Who: Ensiferum w/Septicflesh and Arsis
When: Tuesday, 01.15, 7 p.m.
Where: The Oriental Theater
Why: Helsinki, Finland’s Ensiferum is a melodic death metal band in the vein of the Gothenburg style but on the more orchestral end. Its use of acoustic guitars and folk structure and progressions give its music an expansive feel that evokes images of standing at the helm of one’s longboat charging toward unsuspecting European enclaves in the ninth century. Fans of Enslaved may enjoy Ensiferum’s similarly joyful performances.

Who: Supersuckers w/The Hangmen and Reno Divorce
When: Tuesday, 01.15, 7 p.m.
Where: Larimer Lounge

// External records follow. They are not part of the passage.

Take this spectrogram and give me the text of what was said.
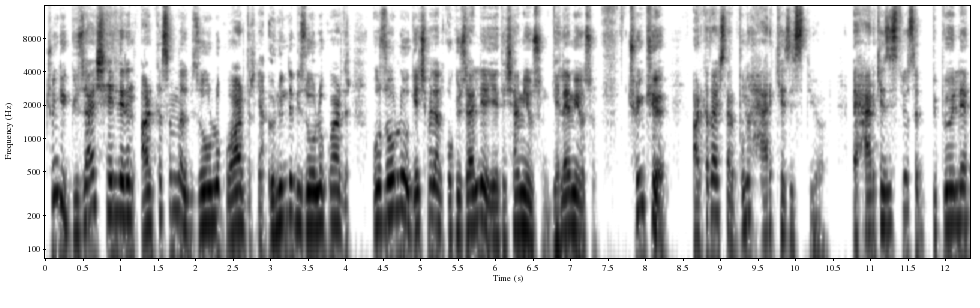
Çünkü güzel şeylerin arkasında bir zorluk vardır. Yani önünde bir zorluk vardır. O zorluğu geçmeden o güzelliğe yetişemiyorsun, gelemiyorsun. Çünkü arkadaşlar bunu herkes istiyor. E herkes istiyorsa bir böyle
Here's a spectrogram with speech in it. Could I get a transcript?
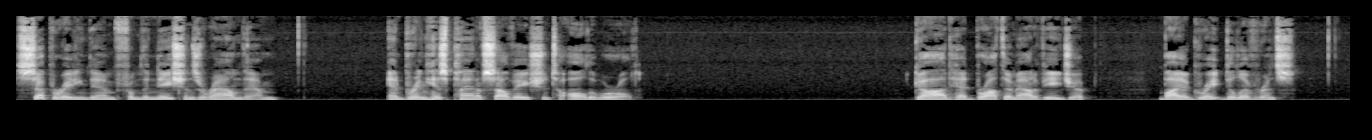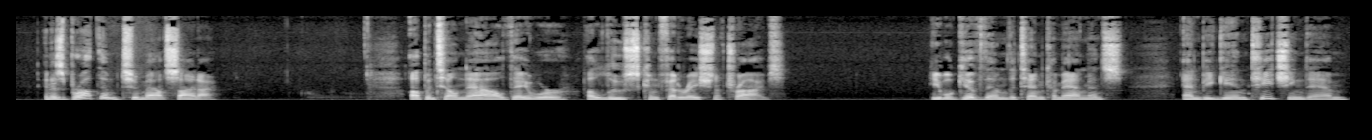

Why: Supersuckers started playing its brand of fuzzy cowpunk in Tucson, Arizona in 1988 before moving to Seattle in 1989 near the beginning of when more than a few music journalists from beyond the Pacific Northwest were starting to take not of happenings in the Emerald City’s underground. The band never made the big time the way the grunge bands everyone has heard of did but it has been able to carve out a career for itself and its wiseacre, intentionally lowbrow humor. Who else would start off their 1992 album on Sub Pop, The Smoke of Hell, with a song called “Coattail Rider” at the peak of the alternative rock explosion? Such chutzpah must continue to be honored. Oh yeah, the trio’s 2018 album, out on Acetate Records, is called Suck It. That the underground rock world has come back around to the sound Supersuckers perfected three decades ago is surely not lost on the band as a choice bit of irony. The song “History Of Rock n’ Roll” in which Eddie Spaghetti sings about how Supersuckers, the greatest band in the world is a footnote in the history of rock ‘n roll suggests they’re well aware.